**Exercise instructions**
Reproduce the entries word for word but drop every picture.

<<<<

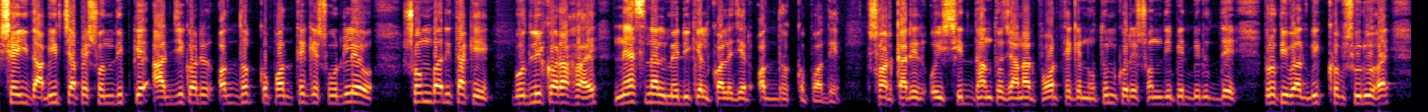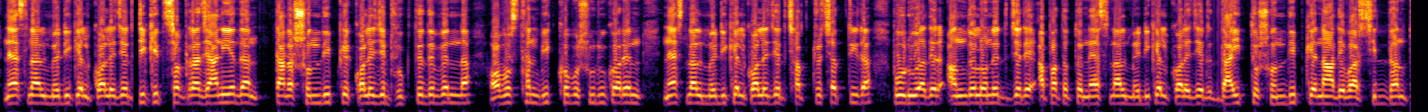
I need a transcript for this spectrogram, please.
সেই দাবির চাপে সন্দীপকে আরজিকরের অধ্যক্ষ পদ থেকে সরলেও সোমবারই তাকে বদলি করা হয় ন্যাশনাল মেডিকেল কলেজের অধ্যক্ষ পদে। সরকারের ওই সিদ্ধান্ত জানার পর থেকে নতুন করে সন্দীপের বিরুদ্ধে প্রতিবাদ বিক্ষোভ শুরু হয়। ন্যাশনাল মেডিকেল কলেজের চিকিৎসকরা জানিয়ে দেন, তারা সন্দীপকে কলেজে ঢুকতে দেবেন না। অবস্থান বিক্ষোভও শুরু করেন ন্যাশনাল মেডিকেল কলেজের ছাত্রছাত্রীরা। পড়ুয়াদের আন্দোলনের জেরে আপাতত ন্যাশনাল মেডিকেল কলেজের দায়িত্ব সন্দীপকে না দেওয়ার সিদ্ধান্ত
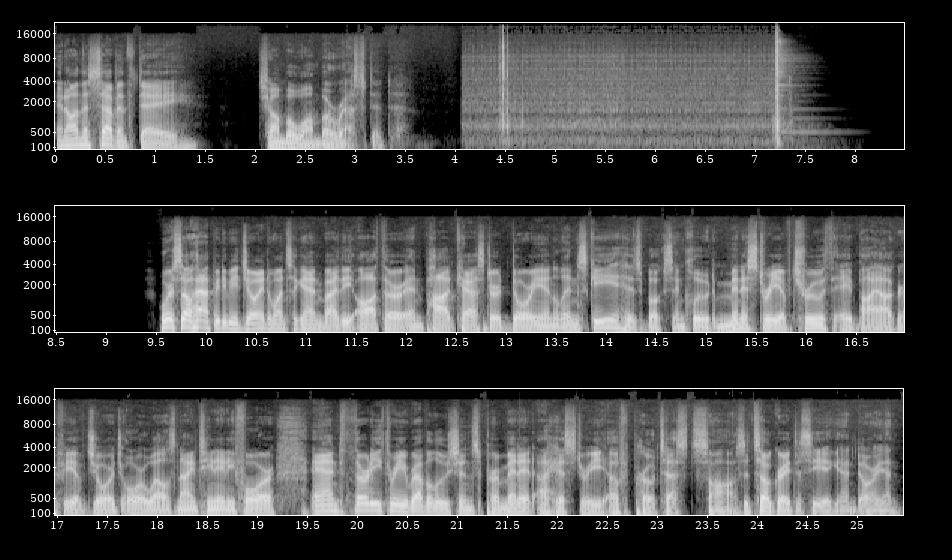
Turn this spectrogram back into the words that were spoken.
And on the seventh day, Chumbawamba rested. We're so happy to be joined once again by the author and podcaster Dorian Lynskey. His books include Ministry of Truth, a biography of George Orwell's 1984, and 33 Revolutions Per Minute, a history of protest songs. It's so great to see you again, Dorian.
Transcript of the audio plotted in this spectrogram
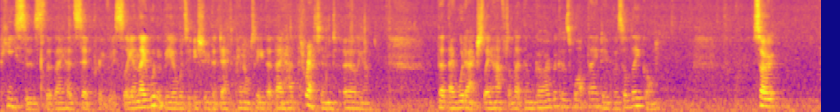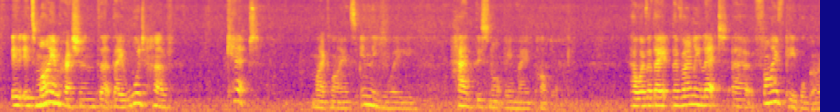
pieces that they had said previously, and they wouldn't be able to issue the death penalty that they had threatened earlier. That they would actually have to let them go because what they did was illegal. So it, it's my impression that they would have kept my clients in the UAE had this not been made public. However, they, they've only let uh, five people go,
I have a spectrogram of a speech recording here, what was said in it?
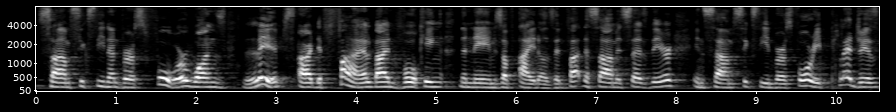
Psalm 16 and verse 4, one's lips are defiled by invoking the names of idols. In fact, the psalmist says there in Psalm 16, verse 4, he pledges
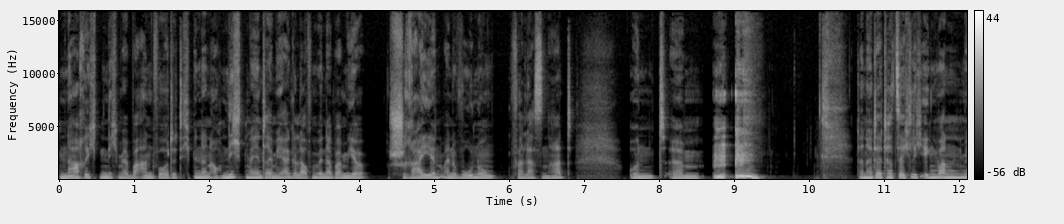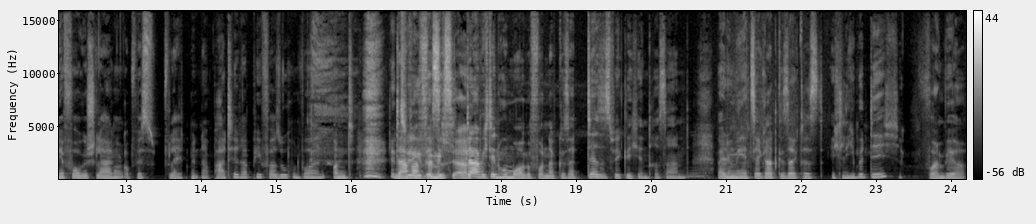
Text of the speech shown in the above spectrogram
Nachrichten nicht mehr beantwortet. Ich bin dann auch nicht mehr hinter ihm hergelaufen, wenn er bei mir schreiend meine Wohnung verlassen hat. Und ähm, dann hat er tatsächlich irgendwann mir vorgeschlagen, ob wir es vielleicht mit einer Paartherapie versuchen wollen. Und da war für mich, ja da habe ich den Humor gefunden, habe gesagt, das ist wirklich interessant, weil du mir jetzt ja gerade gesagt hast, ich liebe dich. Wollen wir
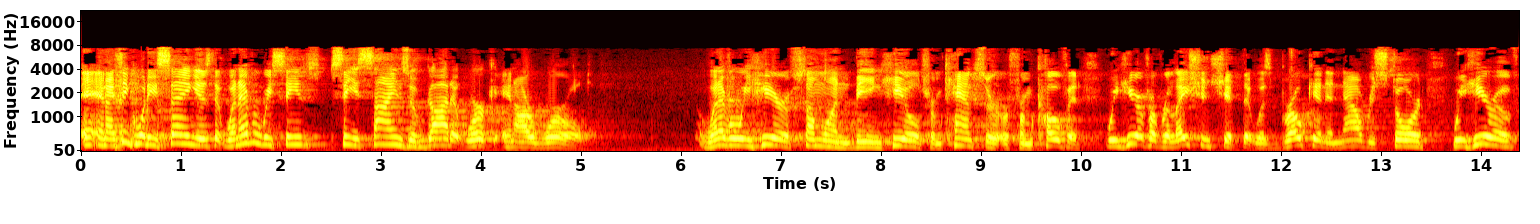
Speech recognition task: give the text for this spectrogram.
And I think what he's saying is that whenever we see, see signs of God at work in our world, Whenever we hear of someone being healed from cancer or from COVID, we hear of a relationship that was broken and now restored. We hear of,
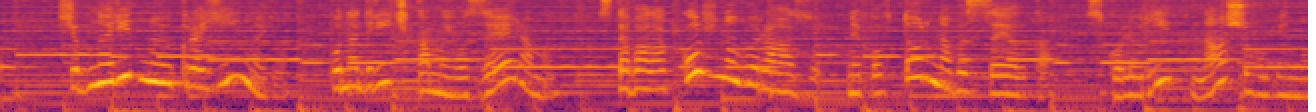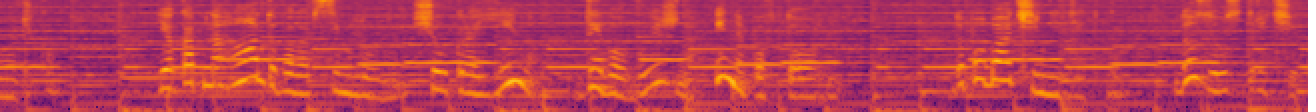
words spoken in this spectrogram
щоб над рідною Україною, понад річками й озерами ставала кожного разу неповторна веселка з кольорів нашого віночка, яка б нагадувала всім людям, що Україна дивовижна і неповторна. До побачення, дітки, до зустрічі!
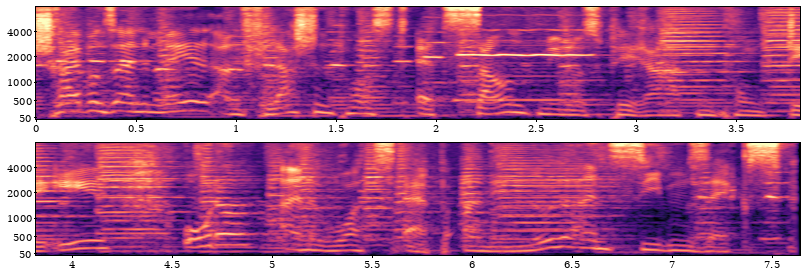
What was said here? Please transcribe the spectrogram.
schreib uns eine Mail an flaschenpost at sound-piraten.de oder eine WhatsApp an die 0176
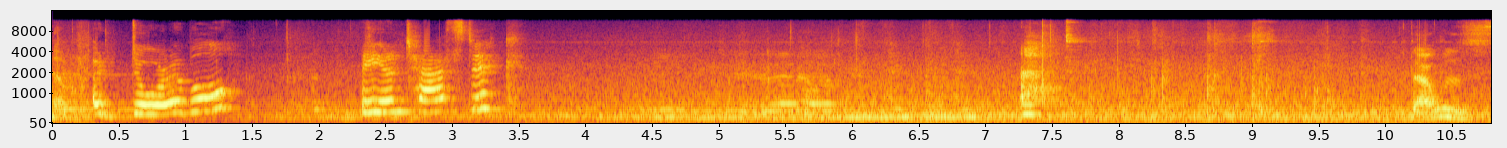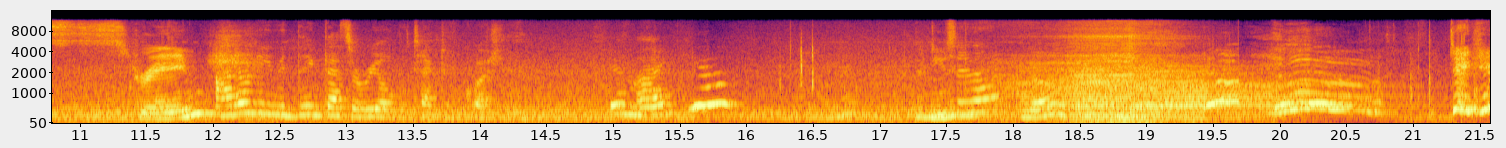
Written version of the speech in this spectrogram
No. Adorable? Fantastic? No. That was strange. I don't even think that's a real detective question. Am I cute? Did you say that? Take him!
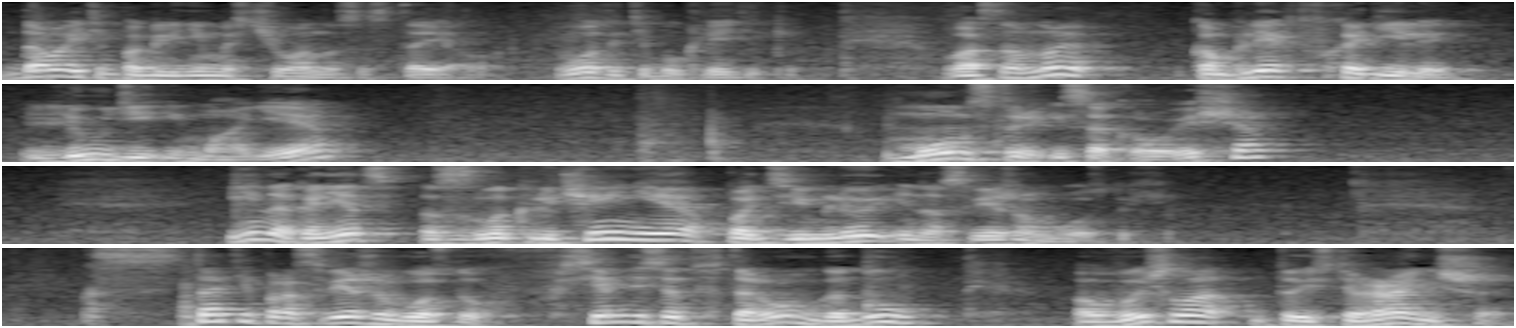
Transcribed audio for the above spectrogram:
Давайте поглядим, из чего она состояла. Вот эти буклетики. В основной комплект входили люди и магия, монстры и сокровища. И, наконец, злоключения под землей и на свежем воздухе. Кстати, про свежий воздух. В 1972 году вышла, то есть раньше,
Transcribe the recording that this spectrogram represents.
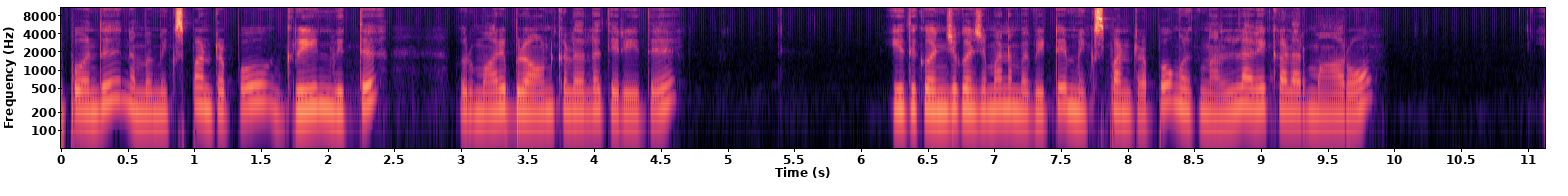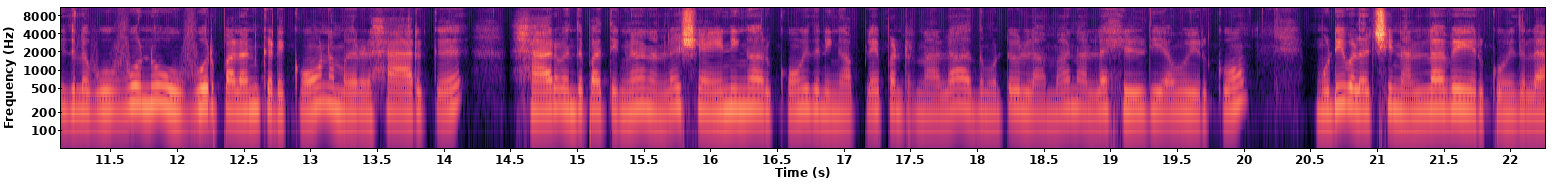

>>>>

**Result of the exercise**
I need a transcript for this spectrogram, please.
সেই দাবির চাপে সন্দীপকে আরজিকরের অধ্যক্ষ পদ থেকে সরলেও সোমবারই তাকে বদলি করা হয় ন্যাশনাল মেডিকেল কলেজের অধ্যক্ষ পদে। সরকারের ওই সিদ্ধান্ত জানার পর থেকে নতুন করে সন্দীপের বিরুদ্ধে প্রতিবাদ বিক্ষোভ শুরু হয়। ন্যাশনাল মেডিকেল কলেজের চিকিৎসকরা জানিয়ে দেন, তারা সন্দীপকে কলেজে ঢুকতে দেবেন না। অবস্থান বিক্ষোভও শুরু করেন ন্যাশনাল মেডিকেল কলেজের ছাত্রছাত্রীরা। পড়ুয়াদের আন্দোলনের জেরে আপাতত ন্যাশনাল মেডিকেল কলেজের দায়িত্ব সন্দীপকে না দেওয়ার সিদ্ধান্ত
Turn this spectrogram back into the words that were spoken.
And on the seventh day, Chumbawamba rested. We're so happy to be joined once again by the author and podcaster Dorian Lynskey. His books include Ministry of Truth, a biography of George Orwell's 1984, and 33 Revolutions Per Minute, a history of protest songs. It's so great to see you again, Dorian.
Transcript of the audio plotted in this spectrogram
pieces that they had said previously, and they wouldn't be able to issue the death penalty that they had threatened earlier. That they would actually have to let them go because what they did was illegal. So it, it's my impression that they would have kept my clients in the UAE had this not been made public. However, they, they've only let uh, five people go,
I have a spectrogram of a speech recording here, what was said in it?
Psalm 16 and verse 4, one's lips are defiled by invoking the names of idols. In fact, the psalmist says there in Psalm 16, verse 4, he pledges
Text of the speech shown in the above spectrogram
Nachrichten nicht mehr beantwortet. Ich bin dann auch nicht mehr hinter ihm hergelaufen, wenn er bei mir schreiend meine Wohnung verlassen hat. Und ähm, dann hat er tatsächlich irgendwann mir vorgeschlagen, ob wir es vielleicht mit einer Paartherapie versuchen wollen. Und da war für mich, ja da habe ich den Humor gefunden, habe gesagt, das ist wirklich interessant, weil du mir jetzt ja gerade gesagt hast, ich liebe dich. Wollen wir
Speech recognition task: give the text for this spectrogram.
And I think what he's saying is that whenever we see, see signs of God at work in our world, Whenever we hear of someone being healed from cancer or from COVID, we hear of a relationship that was broken and now restored. We hear of,
words spoken in this spectrogram
щоб над рідною Україною, понад річками й озерами ставала кожного разу неповторна веселка з кольорів нашого віночка, яка б нагадувала всім людям, що Україна дивовижна і неповторна. До побачення, дітки, до зустрічі!
What was said here? Please transcribe the spectrogram.
schreib uns eine Mail an flaschenpost at sound-piraten.de oder eine WhatsApp an die 0176
Written version of the speech in this spectrogram
No. Adorable? Fantastic? No. That was strange. I don't even think that's a real detective question. Am I cute? Did you say that? Take him!
Transcribed audio for the above spectrogram:
Давайте поглядим, из чего она состояла. Вот эти буклетики. В основной комплект входили люди и магия, монстры и сокровища. И, наконец, злоключения под землей и на свежем воздухе. Кстати, про свежий воздух. В 1972 году вышла, то есть раньше,
Transcribe the recording that this spectrogram represents.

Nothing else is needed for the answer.